Why a pocket knife? Why not something more medical, or kitchen-oriented?
This was a Swiss army knife that was given to me by my brother-in-law. It's only significance to the piece was that it was sharp. When people ask why I used a "dull, rusty knife" I say it took 5 cuts because it was a really sharp knife, not a dull one.
Looking at the Thinking About Art Interview from last year, you cited Jason Gubbiotti as an influence. And food. I'm going to admit I am having trouble seeing a connection in your (current) work. How is he an influence?
Food makes you go, it's the only thing you get to utterly chemically transform. It's a wonder that you masticate and acid bathe something and get to move, think and have sex because of a bowl of Chex and 1% milk. Every gesture in art is because you've got a calorie to spend.
Gubbiotti's altered canvasses, which aren't as big a deal for him now, are what I was referring too. He's got these gigantic color spaces, very placid, and then they just get completely shorn off by this violent jutting and curving wood.

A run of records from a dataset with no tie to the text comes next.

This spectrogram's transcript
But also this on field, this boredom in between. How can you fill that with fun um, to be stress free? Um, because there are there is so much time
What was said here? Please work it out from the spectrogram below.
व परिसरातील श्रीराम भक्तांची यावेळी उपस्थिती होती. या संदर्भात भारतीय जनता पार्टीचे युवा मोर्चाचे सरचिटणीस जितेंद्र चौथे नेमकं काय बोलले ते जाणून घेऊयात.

His paint reaches the edge of the canvas the way you might encounter the edge of the earth in some pre-Eratosthenes view of the world.

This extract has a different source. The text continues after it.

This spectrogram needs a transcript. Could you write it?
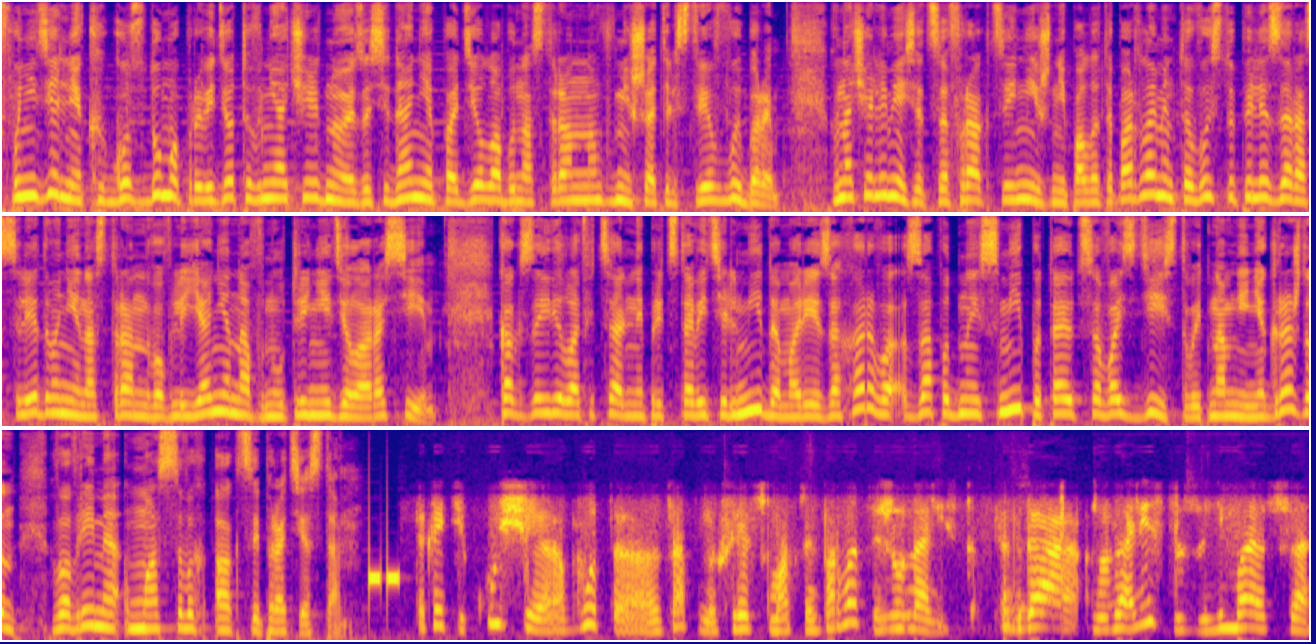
В понедельник Госдума проведет внеочередное заседание по делу об иностранном вмешательстве в выборы. В начале месяца фракции Нижней Палаты парламента выступили за расследование иностранного влияния на внутренние дела России. Как заявил официальный представитель МИДа Мария Захарова, западные СМИ пытаются воздействовать на мнение граждан во время массовых акций протеста такая текущая работа западных средств массовой информации журналистов. Когда журналисты занимаются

How's your dick? or have you seen a doctor since the act?
My cock is 100% thanks to Erin Krill, on-call urologist extraordinaire.
To create her Ice Stories, artist Lisa Sheirer takes photographs of natural landscapes through ice coated windows, and then manipulates them to create abstracted compositions, which then she prints with archival ink onto watercolor paper.
The opening reception for her solo exhibition at Hillyer Art Space in DC is Friday, September 7th, from 6 pm to 8 pm and the exhibition goes through October 25, 2007.
The Fells Point First Friday
Try saying that fast!
This Friday, September 7th is Fells Point’s First Friday Art Walk event in Baltimore.
Don’t miss your last chance to meet the various artists featured in "Moving Beyond Craft: Artists of the Washington Glass School." The exhibition will be on display through Saturday, September 8th at the Patricia Touchet Gallery.